# How to Use slice_max() in dplyr

Often you may want to select the rows with the largest value in a particular column of a data frame in R.

Fortunately this is easy to do by using the slice_max() function from the dplyr package in R, which is designed to perform this exact task.

The slice_max() function uses the following basic syntax:

slice_max(.data, order_by, n, …)

where:

• .data: The name of the data frame
• order_by: Variable or function of variables to order by
• n: The number of rows to select

Note that if you don’t specify a value for the n argument then the slice_max() function will return the one row with the largest value in a particular variable by default.

The following example shows how to use the slice_max() function from the dplyr package to select the row(s) with the largest value in a particular variable in practice.

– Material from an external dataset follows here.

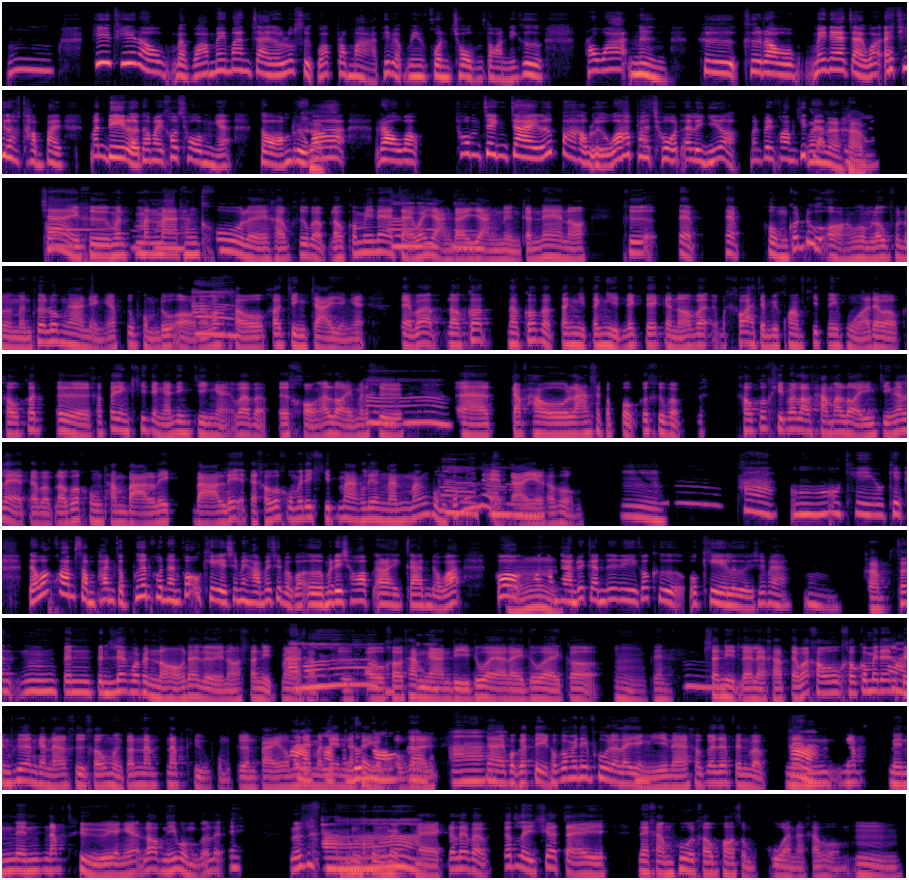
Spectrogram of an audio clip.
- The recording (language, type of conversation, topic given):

## Example: How to Use slice_max() in dplyr

Suppose we create the following data frame that contains information about various basketball players:

#create data frame
df <- data.frame(team=c('A', 'A', 'A', 'A', 'B', 'B', 'B', 'B'),
points=c(99, 68, 86, 88, 95, 74, 78, 93),
assists=c(22, 28, 45, 35, 34, 45, 28, 31),
rebounds=c(30, 28, 24, 24, 30, 36, 30, 29))

#view data frame
df

team points assists rebounds
1    A     99      22       30
2    A     68      28       28
3    A     86      45       24
4    A     88      35       24
5    B     95      34       30
6    B     74      45       36
7    B     78      28       30
8    B     93      31       29

Suppose that we would like to select the row with the largest value in the rebounds column of the data frame.

We can use the following syntax to do so:

library(dplyr)

#select row with largest value in rebounds column
df %>% slice_max(rebounds)

team points assists rebounds
1    B     74      45       36

This returns the one row that has the largest value in the rebounds column of the data frame, which turns out to be the row with a value of 36.

Note that we can specify a different value for the n argument of the function to instead return the n largest rows.

For example, we can use the following syntax to return the rows with the 5 largest values in the rebounds column:

library(dplyr)

#select rows with 5 largest value in rebounds column
df %>% slice_max(rebounds, n=5)

team points assists rebounds
1    B     74      45       36
2    A     99      22       30
3    B     95      34       30
4    B     78      28       30
5    B     93      31       29

This returns the five rows with the largest values in the rebounds column of the data frame.

It’s worth noting that if two rows are tied for the largest value then both rows will be returned.

For example, suppose we attempt to select the one row with the highest value in the assists column of the data frame:

library(dplyr)

#select row with largest value in assists column
df %>% slice_max(assists)

team points assists rebounds
1    A     86      45       24
2    B     74      45       36

Notice that this returns two rows because there are two rows that are tied with the largest value (45) in the assists column.

Keep this in mind when using the slice_max() function.

Note: You can find the complete documentation for the slice_max() function from the dplyr package here.